THE PROBLEM: How do the lines read from the one holding "What does the speech in this spectrogram say?" through the last line of the listing? Set them down exactly, pictures omitted.

GIVEN RECORDS: Begin

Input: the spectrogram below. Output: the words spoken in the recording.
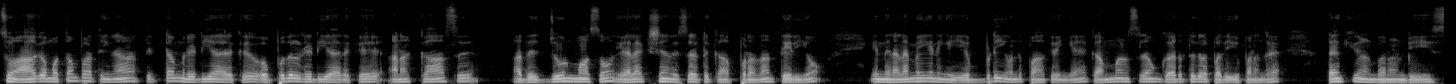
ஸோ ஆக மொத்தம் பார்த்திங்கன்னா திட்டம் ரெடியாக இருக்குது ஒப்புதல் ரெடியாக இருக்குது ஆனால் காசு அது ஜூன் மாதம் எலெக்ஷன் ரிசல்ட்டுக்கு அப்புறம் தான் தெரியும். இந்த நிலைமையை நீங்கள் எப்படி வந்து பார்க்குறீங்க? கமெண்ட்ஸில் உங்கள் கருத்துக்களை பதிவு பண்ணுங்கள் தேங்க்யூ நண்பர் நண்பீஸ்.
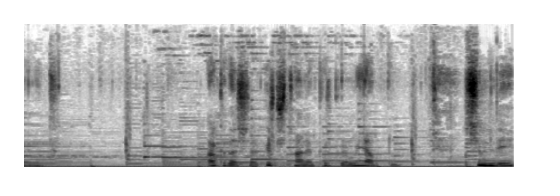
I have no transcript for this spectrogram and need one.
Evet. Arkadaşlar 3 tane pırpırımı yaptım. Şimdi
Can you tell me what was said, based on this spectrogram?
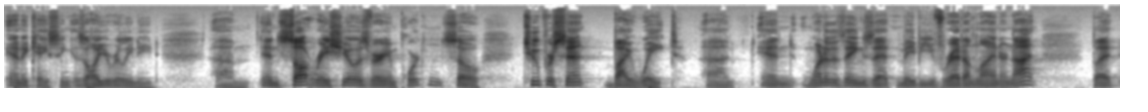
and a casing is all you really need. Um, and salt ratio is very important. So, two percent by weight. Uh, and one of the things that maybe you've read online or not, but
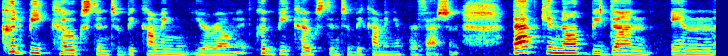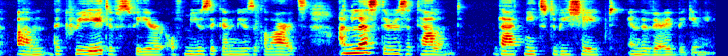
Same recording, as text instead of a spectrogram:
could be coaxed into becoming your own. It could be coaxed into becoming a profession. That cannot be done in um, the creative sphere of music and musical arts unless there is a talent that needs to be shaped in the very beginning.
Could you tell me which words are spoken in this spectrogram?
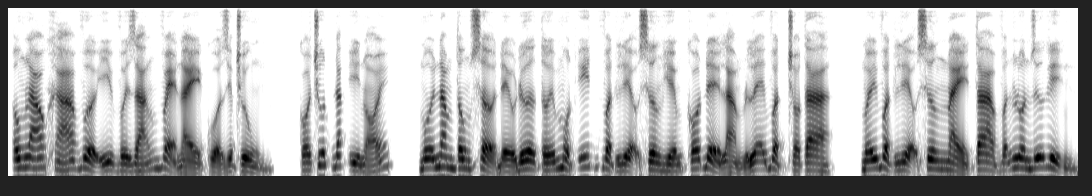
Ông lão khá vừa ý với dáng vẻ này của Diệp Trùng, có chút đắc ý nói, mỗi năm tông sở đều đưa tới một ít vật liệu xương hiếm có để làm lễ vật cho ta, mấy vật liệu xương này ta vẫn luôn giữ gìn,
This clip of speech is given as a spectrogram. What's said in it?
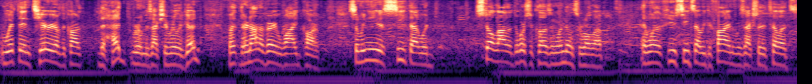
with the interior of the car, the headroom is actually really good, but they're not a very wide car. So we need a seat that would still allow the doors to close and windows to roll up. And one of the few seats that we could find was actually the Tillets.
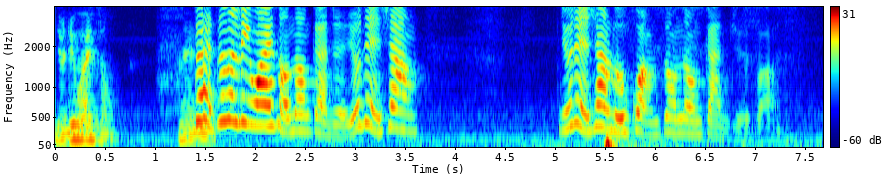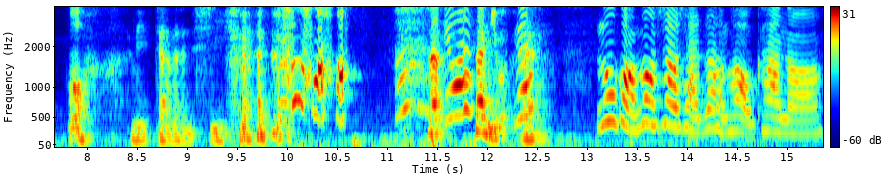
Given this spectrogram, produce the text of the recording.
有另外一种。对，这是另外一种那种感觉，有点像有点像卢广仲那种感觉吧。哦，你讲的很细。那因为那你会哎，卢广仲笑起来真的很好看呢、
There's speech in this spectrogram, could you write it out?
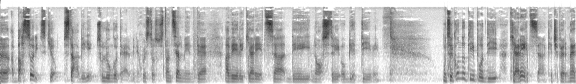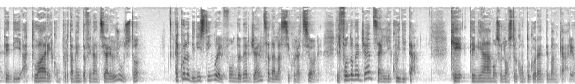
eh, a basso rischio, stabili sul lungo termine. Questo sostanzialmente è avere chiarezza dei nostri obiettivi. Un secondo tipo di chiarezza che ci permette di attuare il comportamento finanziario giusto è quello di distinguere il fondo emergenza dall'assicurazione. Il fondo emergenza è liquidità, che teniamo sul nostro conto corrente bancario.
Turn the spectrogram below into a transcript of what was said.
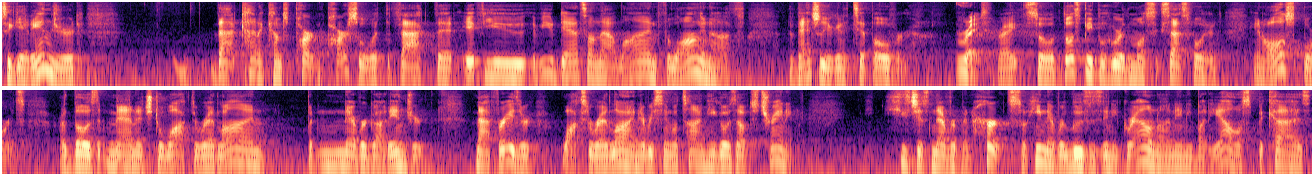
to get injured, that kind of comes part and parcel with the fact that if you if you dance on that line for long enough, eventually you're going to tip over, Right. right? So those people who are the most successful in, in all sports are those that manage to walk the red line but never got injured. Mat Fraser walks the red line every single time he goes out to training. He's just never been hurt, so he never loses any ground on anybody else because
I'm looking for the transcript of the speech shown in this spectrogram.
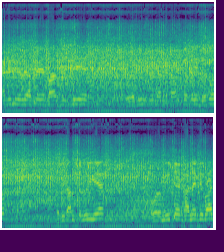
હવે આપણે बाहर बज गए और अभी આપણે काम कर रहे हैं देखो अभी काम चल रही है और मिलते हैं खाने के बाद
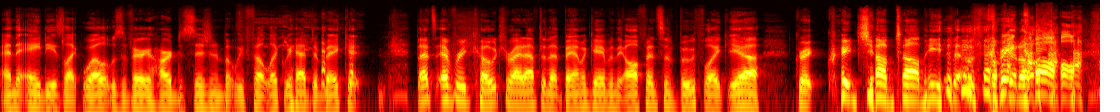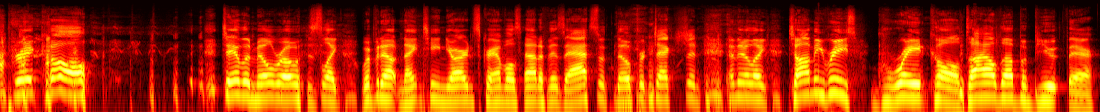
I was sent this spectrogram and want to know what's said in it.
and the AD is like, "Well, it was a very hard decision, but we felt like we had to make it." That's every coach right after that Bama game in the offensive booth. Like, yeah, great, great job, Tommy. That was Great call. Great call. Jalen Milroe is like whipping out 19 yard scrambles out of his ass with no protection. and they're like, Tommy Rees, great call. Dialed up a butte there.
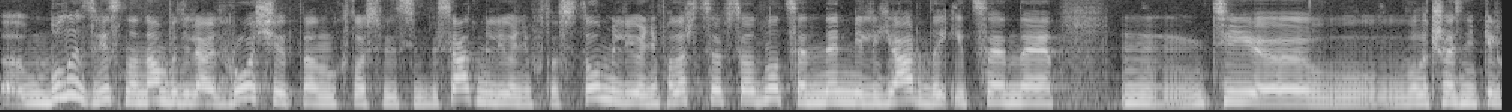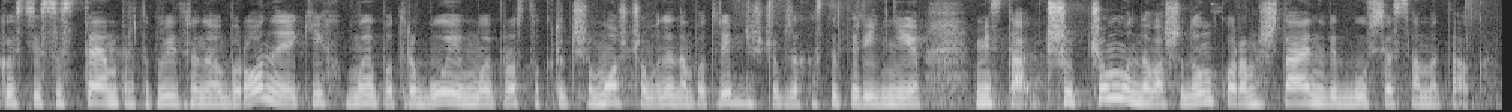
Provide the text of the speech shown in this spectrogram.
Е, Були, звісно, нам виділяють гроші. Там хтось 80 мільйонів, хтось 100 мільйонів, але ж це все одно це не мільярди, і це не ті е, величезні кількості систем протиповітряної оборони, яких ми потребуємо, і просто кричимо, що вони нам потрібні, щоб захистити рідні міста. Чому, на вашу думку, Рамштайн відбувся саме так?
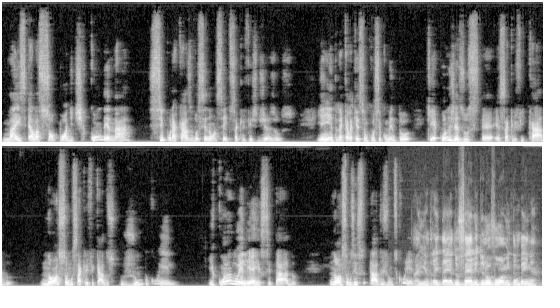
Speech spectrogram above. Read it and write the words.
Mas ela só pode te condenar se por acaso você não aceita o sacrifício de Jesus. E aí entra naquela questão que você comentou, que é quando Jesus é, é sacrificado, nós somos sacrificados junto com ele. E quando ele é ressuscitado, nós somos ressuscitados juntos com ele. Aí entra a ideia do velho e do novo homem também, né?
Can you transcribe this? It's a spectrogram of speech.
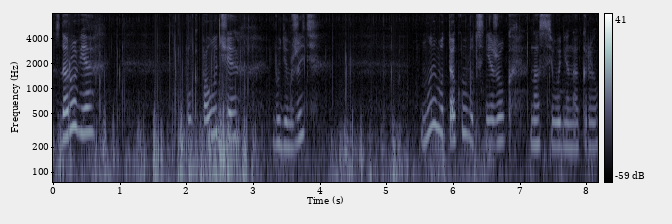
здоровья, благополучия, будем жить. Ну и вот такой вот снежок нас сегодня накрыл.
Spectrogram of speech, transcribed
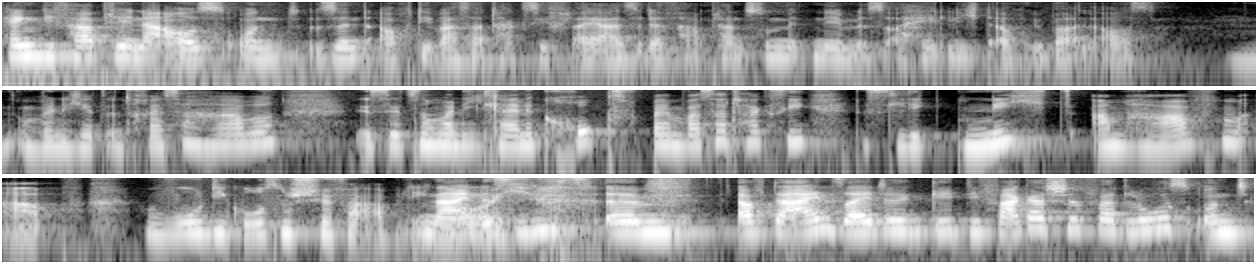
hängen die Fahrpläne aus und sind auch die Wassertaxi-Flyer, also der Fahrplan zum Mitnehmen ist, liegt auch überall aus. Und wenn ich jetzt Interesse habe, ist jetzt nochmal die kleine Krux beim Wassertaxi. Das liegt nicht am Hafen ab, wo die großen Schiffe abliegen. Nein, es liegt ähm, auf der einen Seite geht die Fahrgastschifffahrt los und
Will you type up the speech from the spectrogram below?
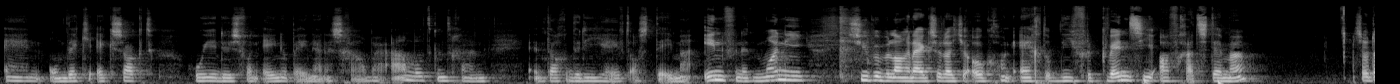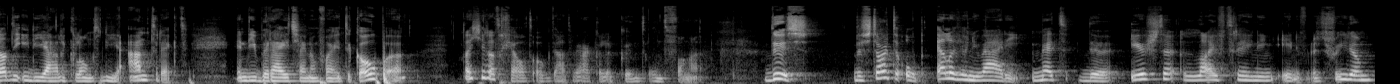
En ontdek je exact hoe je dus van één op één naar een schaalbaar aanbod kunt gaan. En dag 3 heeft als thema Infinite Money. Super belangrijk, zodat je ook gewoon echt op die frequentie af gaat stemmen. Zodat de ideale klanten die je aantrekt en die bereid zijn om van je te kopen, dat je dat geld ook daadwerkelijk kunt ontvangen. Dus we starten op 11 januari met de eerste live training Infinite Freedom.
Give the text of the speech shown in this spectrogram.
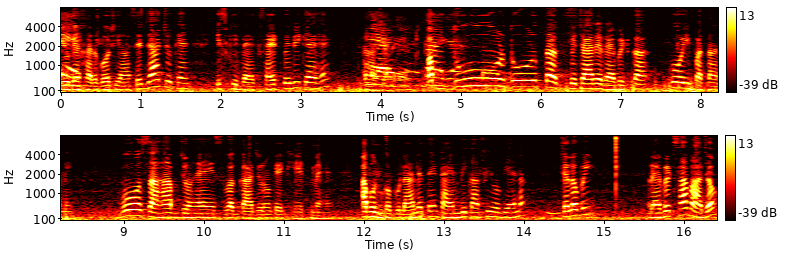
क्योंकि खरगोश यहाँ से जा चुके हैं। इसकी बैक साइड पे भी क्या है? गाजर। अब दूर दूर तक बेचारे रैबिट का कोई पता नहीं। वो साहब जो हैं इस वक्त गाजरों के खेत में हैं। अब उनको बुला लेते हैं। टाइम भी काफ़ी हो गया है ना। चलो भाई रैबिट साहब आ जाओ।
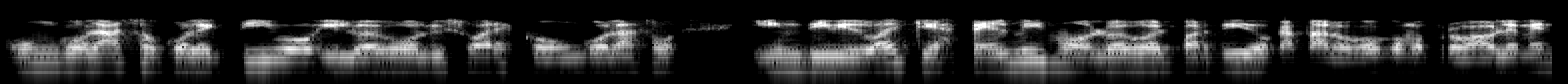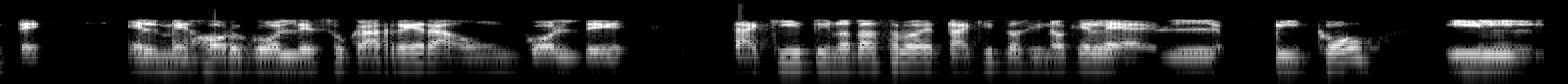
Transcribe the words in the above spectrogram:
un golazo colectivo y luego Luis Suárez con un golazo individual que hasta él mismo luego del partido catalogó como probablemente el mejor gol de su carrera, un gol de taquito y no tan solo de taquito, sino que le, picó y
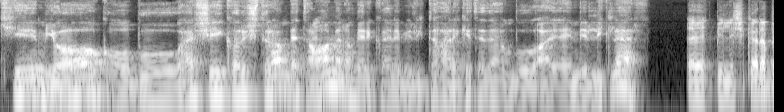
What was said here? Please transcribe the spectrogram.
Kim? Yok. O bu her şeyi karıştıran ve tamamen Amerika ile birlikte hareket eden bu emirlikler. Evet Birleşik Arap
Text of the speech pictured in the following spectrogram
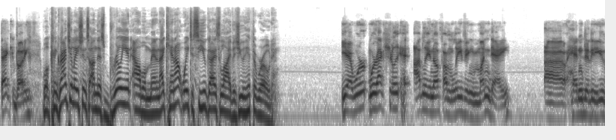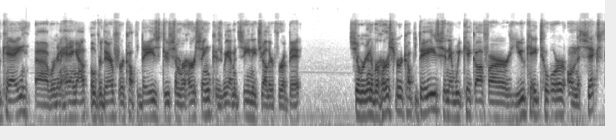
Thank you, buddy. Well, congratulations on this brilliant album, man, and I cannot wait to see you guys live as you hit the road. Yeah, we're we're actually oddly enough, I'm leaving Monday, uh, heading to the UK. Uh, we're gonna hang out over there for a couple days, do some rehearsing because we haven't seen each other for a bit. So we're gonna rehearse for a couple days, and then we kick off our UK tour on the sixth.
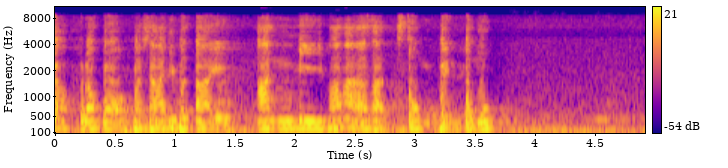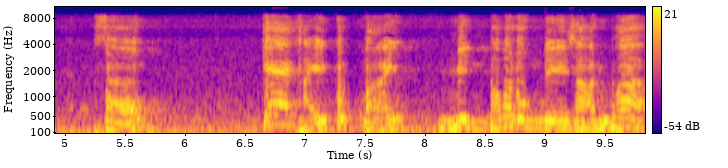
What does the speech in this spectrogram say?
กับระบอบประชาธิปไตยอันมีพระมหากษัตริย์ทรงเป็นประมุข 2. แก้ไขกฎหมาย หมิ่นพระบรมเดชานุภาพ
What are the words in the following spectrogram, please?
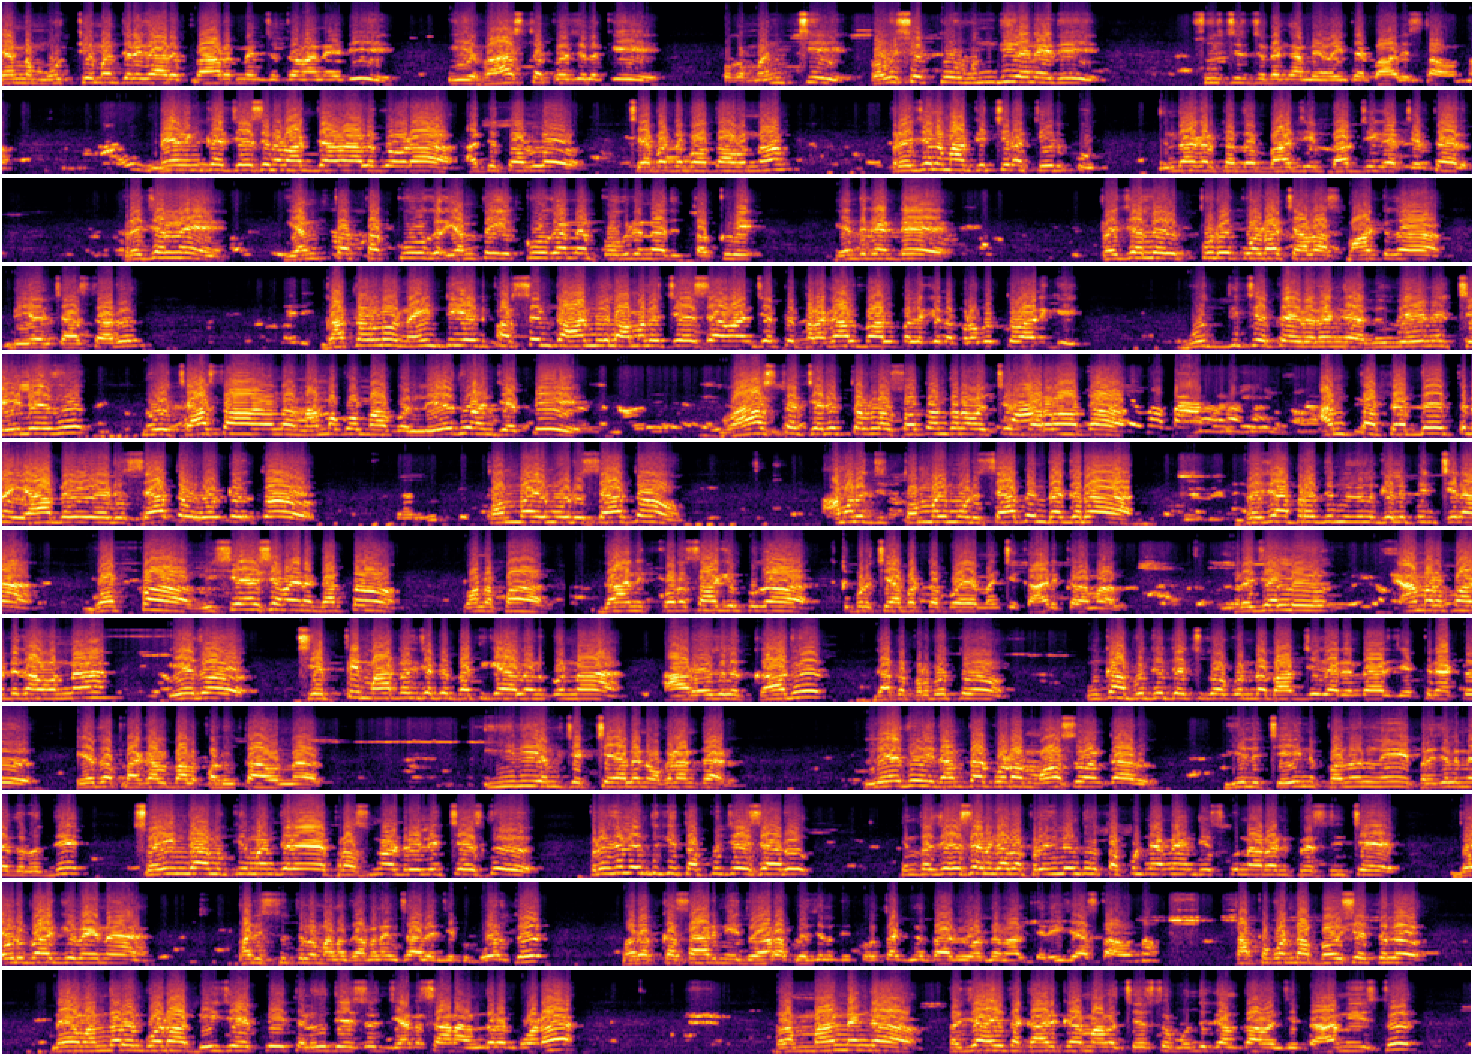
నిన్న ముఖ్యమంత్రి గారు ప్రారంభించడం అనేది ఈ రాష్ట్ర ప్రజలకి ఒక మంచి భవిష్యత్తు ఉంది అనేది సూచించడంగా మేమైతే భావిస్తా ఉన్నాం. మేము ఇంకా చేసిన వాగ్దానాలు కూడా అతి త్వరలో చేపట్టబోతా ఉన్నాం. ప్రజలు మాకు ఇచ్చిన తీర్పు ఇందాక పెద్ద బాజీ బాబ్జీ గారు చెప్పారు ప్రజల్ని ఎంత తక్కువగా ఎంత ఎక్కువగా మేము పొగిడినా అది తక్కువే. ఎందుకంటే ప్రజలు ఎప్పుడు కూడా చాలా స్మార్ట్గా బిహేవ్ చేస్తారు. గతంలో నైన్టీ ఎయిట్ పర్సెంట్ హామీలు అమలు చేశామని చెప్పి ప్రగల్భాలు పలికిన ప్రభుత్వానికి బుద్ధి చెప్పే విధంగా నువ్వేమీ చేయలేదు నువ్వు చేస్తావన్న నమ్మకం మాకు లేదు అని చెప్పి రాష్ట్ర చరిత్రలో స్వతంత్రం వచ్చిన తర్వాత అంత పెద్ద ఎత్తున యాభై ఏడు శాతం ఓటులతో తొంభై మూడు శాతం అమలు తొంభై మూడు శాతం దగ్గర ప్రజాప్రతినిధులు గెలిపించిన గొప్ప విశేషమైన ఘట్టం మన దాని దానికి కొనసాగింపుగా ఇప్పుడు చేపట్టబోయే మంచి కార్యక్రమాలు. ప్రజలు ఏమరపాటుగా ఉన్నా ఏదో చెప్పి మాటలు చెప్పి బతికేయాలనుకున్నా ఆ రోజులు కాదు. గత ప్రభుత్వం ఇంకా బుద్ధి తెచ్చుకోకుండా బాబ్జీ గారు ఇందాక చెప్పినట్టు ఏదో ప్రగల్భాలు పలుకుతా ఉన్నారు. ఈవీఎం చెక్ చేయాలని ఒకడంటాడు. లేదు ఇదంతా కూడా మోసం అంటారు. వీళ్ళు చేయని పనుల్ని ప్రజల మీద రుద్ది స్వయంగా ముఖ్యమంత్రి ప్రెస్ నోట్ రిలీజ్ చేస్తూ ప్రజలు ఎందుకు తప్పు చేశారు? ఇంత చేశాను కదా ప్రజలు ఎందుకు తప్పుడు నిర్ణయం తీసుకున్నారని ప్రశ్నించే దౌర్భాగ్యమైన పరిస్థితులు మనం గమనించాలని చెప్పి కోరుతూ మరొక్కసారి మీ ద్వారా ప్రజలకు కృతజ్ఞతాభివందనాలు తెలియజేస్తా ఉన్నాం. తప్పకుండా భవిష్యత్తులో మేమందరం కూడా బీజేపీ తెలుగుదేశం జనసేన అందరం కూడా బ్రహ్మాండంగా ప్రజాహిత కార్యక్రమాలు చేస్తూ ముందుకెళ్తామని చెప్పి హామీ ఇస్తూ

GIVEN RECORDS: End

TASK ANSWER:
What does the speech in this spectrogram say?
กับระบอบประชาธิปไตยอันมีพระมหากษัตริย์ทรงเป็นประมุข 2. แก้ไขกฎหมาย หมิ่นพระบรมเดชานุภาพ
What are the words in the following spectrogram, please?
నిన్న ముఖ్యమంత్రి గారు ప్రారంభించడం అనేది ఈ రాష్ట్ర ప్రజలకి ఒక మంచి భవిష్యత్తు ఉంది అనేది సూచించడంగా మేమైతే భావిస్తా ఉన్నాం. మేము ఇంకా చేసిన వాగ్దానాలు కూడా అతి త్వరలో చేపట్టబోతా ఉన్నాం. ప్రజలు మాకు ఇచ్చిన తీర్పు ఇందాక పెద్ద బాజీ బాబ్జీ గారు చెప్పారు ప్రజల్ని ఎంత తక్కువగా ఎంత ఎక్కువగా మేము పొగిడినా అది తక్కువే. ఎందుకంటే ప్రజలు ఎప్పుడు కూడా చాలా స్మార్ట్గా బిహేవ్ చేస్తారు. గతంలో నైన్టీ ఎయిట్ పర్సెంట్ హామీలు అమలు చేశామని చెప్పి ప్రగల్భాలు పలికిన ప్రభుత్వానికి బుద్ధి చెప్పే విధంగా నువ్వేమీ చేయలేదు నువ్వు చేస్తావన్న నమ్మకం మాకు లేదు అని చెప్పి రాష్ట్ర చరిత్రలో స్వతంత్రం వచ్చిన తర్వాత అంత పెద్ద ఎత్తున యాభై ఏడు శాతం ఓటులతో తొంభై మూడు శాతం అమలు తొంభై మూడు శాతం దగ్గర ప్రజాప్రతినిధులు గెలిపించిన గొప్ప విశేషమైన ఘట్టం మన దాని దానికి కొనసాగింపుగా ఇప్పుడు చేపట్టబోయే మంచి కార్యక్రమాలు. ప్రజలు ఏమరపాటుగా ఉన్నా ఏదో చెప్పి మాటలు చెప్పి బతికేయాలనుకున్నా ఆ రోజులు కాదు. గత ప్రభుత్వం ఇంకా బుద్ధి తెచ్చుకోకుండా బాబ్జీ గారు ఇందాక చెప్పినట్టు ఏదో ప్రగల్భాలు పలుకుతా ఉన్నారు. ఈవీఎం చెక్ చేయాలని ఒకడంటాడు. లేదు ఇదంతా కూడా మోసం అంటారు. వీళ్ళు చేయని పనుల్ని ప్రజల మీద రుద్ది స్వయంగా ముఖ్యమంత్రి ప్రెస్ నోట్ రిలీజ్ చేస్తూ ప్రజలు ఎందుకు తప్పు చేశారు? ఇంత చేశాను కదా ప్రజలు ఎందుకు తప్పుడు నిర్ణయం తీసుకున్నారని ప్రశ్నించే దౌర్భాగ్యమైన పరిస్థితులు మనం గమనించాలని చెప్పి కోరుతూ మరొక్కసారి మీ ద్వారా ప్రజలకు కృతజ్ఞతాభివందనాలు తెలియజేస్తా ఉన్నాం. తప్పకుండా భవిష్యత్తులో మేమందరం కూడా బీజేపీ తెలుగుదేశం జనసేన అందరం కూడా బ్రహ్మాండంగా ప్రజాహిత కార్యక్రమాలు చేస్తూ ముందుకెళ్తామని చెప్పి హామీ ఇస్తూ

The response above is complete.